A Typeface that Functions in the ‘Public Space’ of the Train Station
When the Japanese National Railways were privatized, it was decided that this train line, formerly the part of the JR Kagoshima Main Line that links Yatsushiro in Kumamoto Prefecture and Sendai in Kagoshima Prefecture, would be reopened as a ‘third-sector’ railway company (a semi-public, joint venture with local municipalities). The fresh, effervescent name ‘Hisatsu Orange Railway’ was arrived at by combining the first kanji characters of Higo and Satsuma, the old provinces that became today’s Kumamoto and Kagoshima, and then by referring to the citrus fruit that are cultivated along the railway line. Kawanishi’s hope was that by introducing high-precision written characters and railroad-appropriate designs, new viewpoints could be incorporated into the spaces of train stations and the experience of rail travel. And with this in mind, he proposed not simply a logotype, but a fully integrated signage project.
The typeface Kawanishi chose to accomplish this was AXIS Font. It seems that he knew intuitively that this simple and warm-feeling typeface would be suitable for the station building spaces, which are surrounded by picturesque natural scenery and composed of only the most basic components.

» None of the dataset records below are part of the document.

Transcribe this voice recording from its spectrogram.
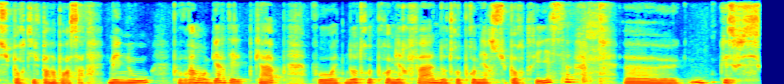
supportives par rapport à ça. Mais nous, faut vraiment garder le cap, faut être notre première fan, notre première supportrice. Euh, ce,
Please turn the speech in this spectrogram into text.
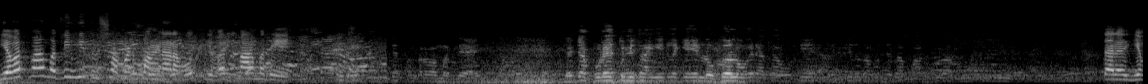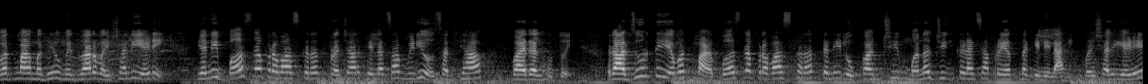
यवतमाळ मधली ही दृश्य आपण पाहणार आहोत. यवतमाळमध्ये त्या आहे. त्याच्या पुढे तुम्ही सांगितलं की हे लोकल वगैरे आता होते तर यवतमाळमध्ये उमेदवार वैशाली येडे यांनी बसनं प्रवास करत प्रचार केल्याचा व्हिडिओ सध्या व्हायरल होतोय. राजूर ते यवतमाळ बसनं प्रवास करत त्यांनी लोकांची मनं जिंकण्याचा प्रयत्न केलेला आहे. वैशाली येडे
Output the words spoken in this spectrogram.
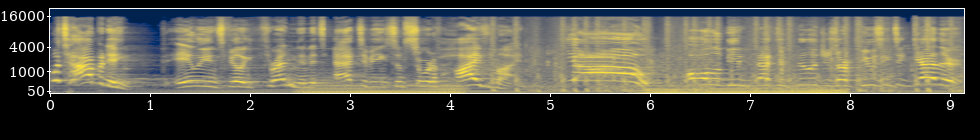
What's happening? The alien's feeling threatened and it's activating some sort of hive mind. Yo! All of the infected villagers are fusing together.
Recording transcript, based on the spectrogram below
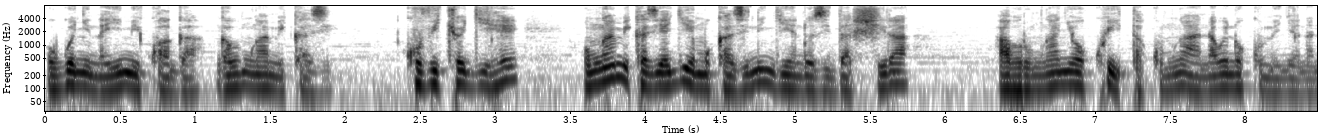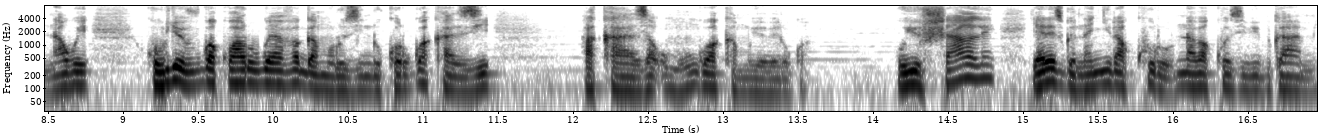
ubwo nyina yimikwaga ngo abe umwamikazi kuva icyo gihe umwamikazi yagiye mu kazi n'ingendo zidashira abura umwanya wo kwita ku mwana we no kumenyana nawe ku buryo bivugwa ko hari ubwo yavaga mu ruzinduko rw'akazi hakaza umuhungu we akamuyoberwa. Uyu charles yarezwe na nyirakuru n'abakozi b'ibwami.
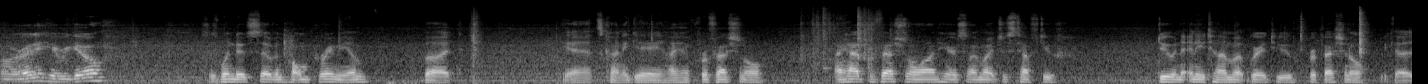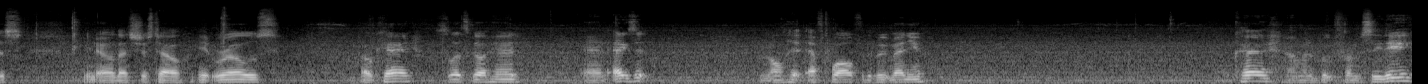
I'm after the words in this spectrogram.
Alrighty, here we go. This is Windows 7 Home Premium, but yeah, it's kind of gay. I have professional. I had professional on here, so I might just have to do an anytime upgrade to professional because you know that's just how it rolls. Okay, so let's go ahead and exit, and I'll hit F12 for the boot menu. Okay, I'm gonna boot from a CD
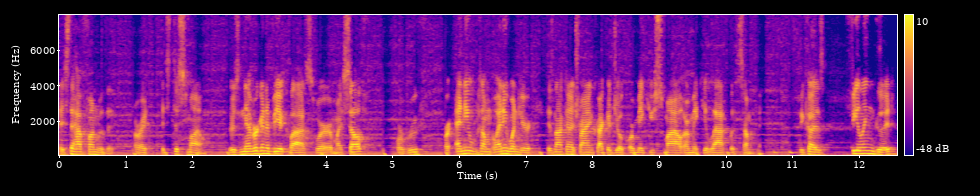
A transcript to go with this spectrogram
it's to have fun with it. All right. It's to smile. There's never going to be a class where myself or Ruth or any some, anyone here is not going to try and crack a joke or make you smile or make you laugh with something because feeling good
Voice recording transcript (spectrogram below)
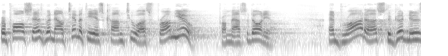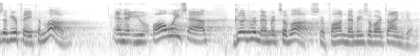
where Paul says, But now Timothy has come to us from you, from Macedonia, and brought us the good news of your faith and love and that you always have good remembrance of us or fond memories of our time together.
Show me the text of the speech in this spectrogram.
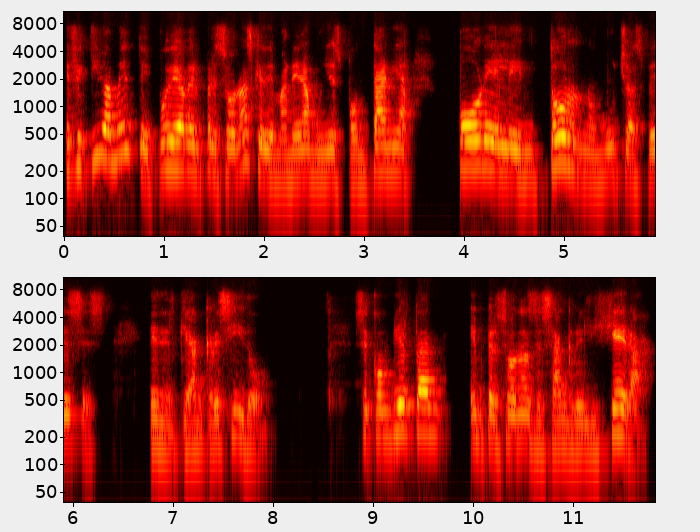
Efectivamente, puede haber personas que de manera muy espontánea, por el entorno muchas veces en el que han crecido, se conviertan en personas de sangre ligera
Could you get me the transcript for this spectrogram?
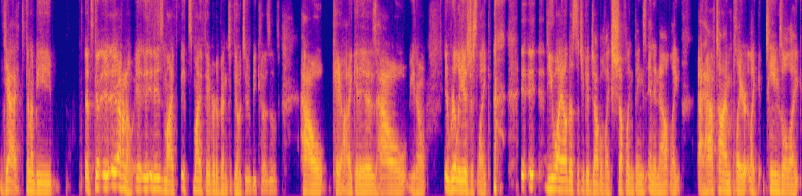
yeah, it's gonna be it's gonna. It, I don't know. It, it is my it's my favorite event to go to because of how chaotic it is, how, you know, it really is just like it, it, UIL does such a good job of like shuffling things in and out. Like at halftime, player, like teams will like,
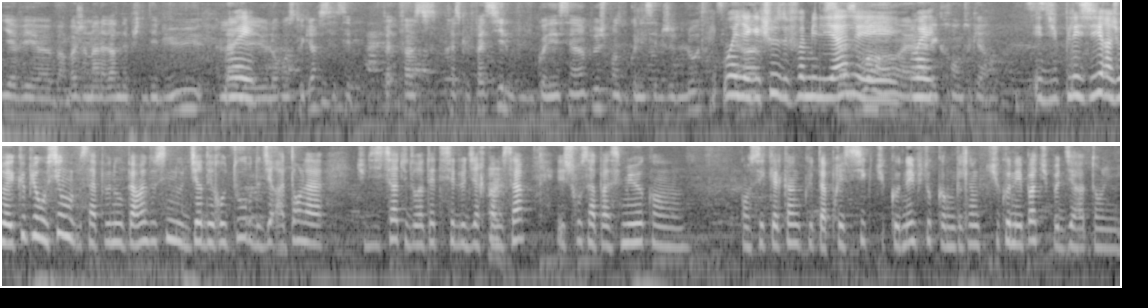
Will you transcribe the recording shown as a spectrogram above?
il y avait euh, ben, Benjamin Lavarde depuis le début, là Ouais. il y a eu Laurent Stoker, c'est fa- presque facile, vous vous connaissez un peu, je pense que vous connaissez le jeu de l'autre. Ouais, il y a quelque chose de familial Ça se voit, et hein, à ouais. l'écran en tout cas. et du plaisir à jouer avec eux. Puis aussi, on- ça peut nous permettre aussi de nous dire des retours, de dire attends là, tu dis ça, tu devrais peut-être essayer de le dire comme ça. Et je trouve que ça passe mieux quand, quand c'est quelqu'un que tu apprécies, que tu connais, plutôt que quand quelqu'un que tu connais pas, tu peux te dire attends, il,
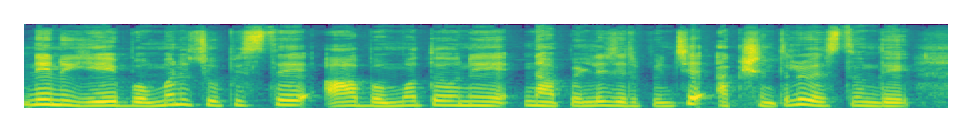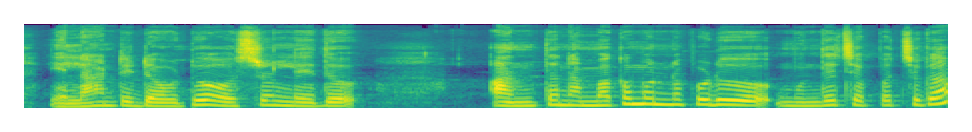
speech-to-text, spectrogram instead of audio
నేను ఏ బొమ్మను చూపిస్తే ఆ బొమ్మతోనే నా పెళ్ళి జరిపించి అక్షింతలు వేస్తుంది. ఎలాంటి డౌటు అవసరం లేదు. అంత నమ్మకం ఉన్నప్పుడు ముందే చెప్పొచ్చుగా?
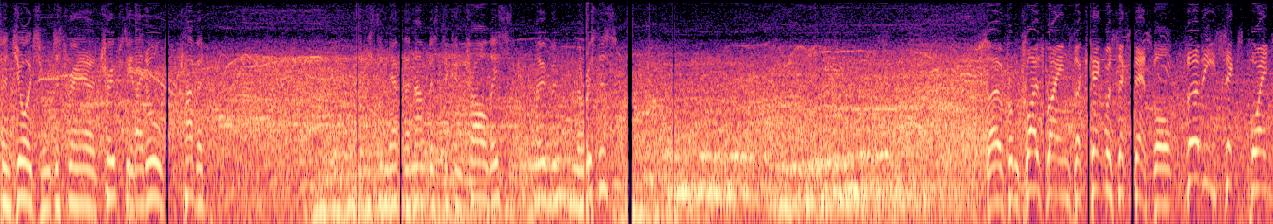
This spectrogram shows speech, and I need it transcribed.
St George just ran out of troops here. They'd all covered. They just didn't have the numbers to control this movement from the Roosters. So from close range, the kick was successful. 36 points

“When I thought about what would be best for the user, the only thing I could imagine working with was AXIS Font, which stands out crisply against a white background. Not only does AXIS Font have an amazing level of completeness as a typeface, it also demonstrates exceptional balance when Japanese and English characters appear together in the same text. When a station name is displayed in kanji and hiragana, and Latin characters are added too and arranged in the same space, nothing feels strange about it at all. Though I am an architect and have never specialized in the study of graphic design, I feel that it is really thanks to AXIS Font that the character compositions could be realized with such a high degree of completeness.”

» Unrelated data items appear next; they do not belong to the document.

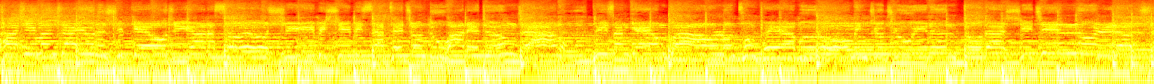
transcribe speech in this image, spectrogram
하지만 자유는 쉽게 오지 않았어요. 12.12 사태 전두환의 등장. 비상계엄과 언론 통폐합으로 민주주의는 또다시 짓눌렸죠.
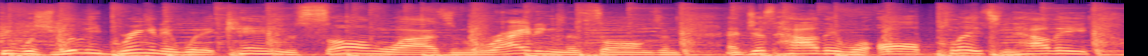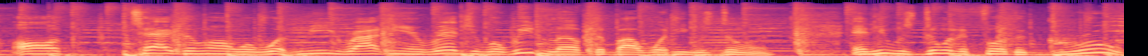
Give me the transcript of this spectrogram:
He was really bringing it when it came to song wise and writing the songs and, and just how they were all placed and how they all tagged along with what me, Rodney, and Reggie, what we loved about what he was doing. And he was doing it for the group.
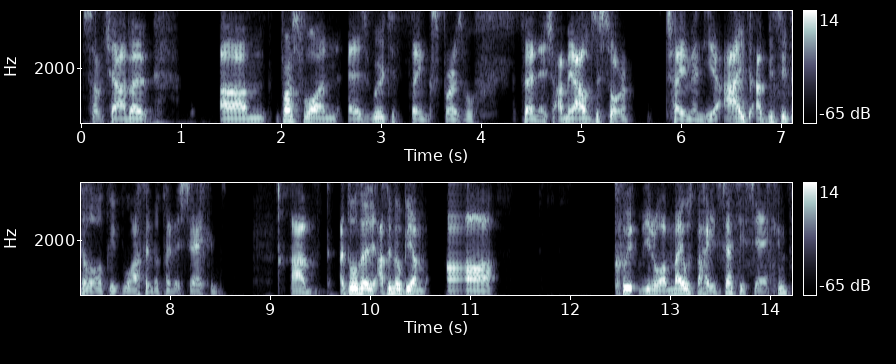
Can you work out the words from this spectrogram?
some chat about. Um, first one is where do you think Spurs will finish? I mean, I'll just sort of chime in here. I I've been saying to a lot of people, I think they'll finish second. Um, I don't think I think they'll be a, a you know a miles behind City second,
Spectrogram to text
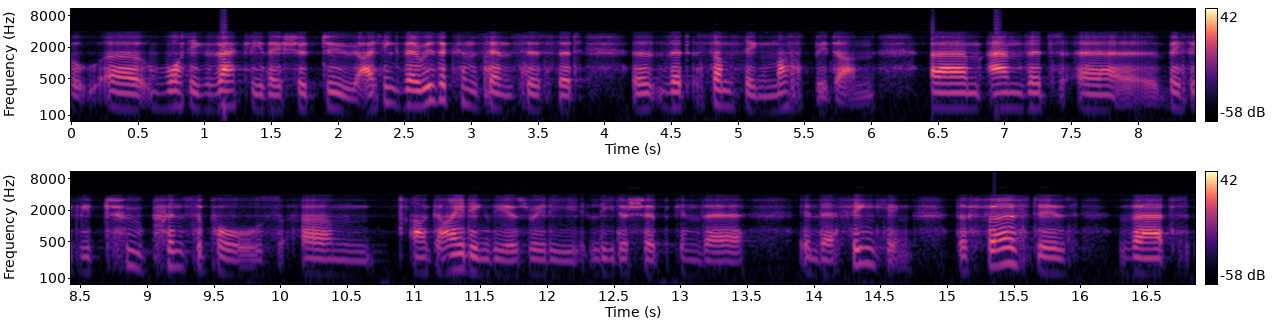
uh, what exactly they should do. I think there is a consensus that uh, that something must be done, um, and that uh, basically two principles um, are guiding the Israeli leadership in their in their thinking. The first is that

Kawanishi also worked on the renovation of Nakamura Station, one of the main stations on the Tosa Kuroshio Railway, another part of the former national railroad that was reorganized into a third-sector company. In 1988, the railway took over from the former JR Nakamura Line and continued operations. Today, with the addition of the Sukumo Line and the Gomen-Nahari Line, it has become popular among local residents and tourists alike as the central public transportation system of Kochi Prefecture.
In 2010, the new building designed by Kawanishi for Nakamura Station was completed. Kawanishi’s design takes into account not only the railway company’s standpoint, which was focused on having a space in which the flows of traffic through the station building could be controlled to allow for more efficient movement, but also the point of view of the user Ã¢ÂÂ that the station should function not just as a place to catch trains, but as a public space. In constructing that public space that would serve as the station building, an abundance of locally produced Shimanto hinoki cypress was used, and an environment was thereby created that is ideal for studying and book reading. Moreover, the effective placement of lighting has helped make it into a relaxing space for both women and the elderly. Kawanishi’s design for Nakamura Station has received great acclaim, with over ten awards to date, including the Good Design Award: Special Prize from the Director-General of the Small and Medium Enterprise Agency, and the Japan Railway Award: Special Mention for the Renovation of a Regional Railway Station Building.
A station building is constantly crisscrossed by a complex web of information items. Most important of these are those pieces of data that concern the running of the railroad itself, such as route maps, timetables and fare charts. In order to indicate levels of priority, Kawanishi set rules whereby route maps and timetables would be installed at above eye-level, while advertising for local enterprises and government notices and the like would be placed at below eye-level.
“AXIS Font was used even for the timetables and fare charts, and I really felt the great potential of AXIS Font this time, even more strongly than I did during the Hisatsu Orange Railway project. Especially when it comes to timetables, the numbers have got to be clearly readable in a limited layout space. With AXIS Font, legibility and readability are high even when conditions are unfavorable. At Nakamura Station, they have been trying out digital signage, and using it on digital devices poses no problems, either.”
Route maps and timetables are the backbone of a railway. Kawanishi is of the opinion that the degree of importance of a typeface such as AXIS Font will naturally increase in proportion to the number of trains in operation. And this is all the more the case due to the abundance of variations and modes of presentation that are possible with this typeface, with its unique narrow forms such as Condensed and Compressed, or the italics and other options available in AXIS Latin Pro.
“As is particularly obvious in our urban areas, there has been a rapid increase in examples of signage that are printed in simplified Chinese and Korean hangul, in addition to English. It is quite possible that Asia-focused multilingual typefaces are going to become a necessity. I have high hopes for such development in the near future.”
(Text by Joji Oshiro Photos and designed by Yasuyuki KAWANISHI)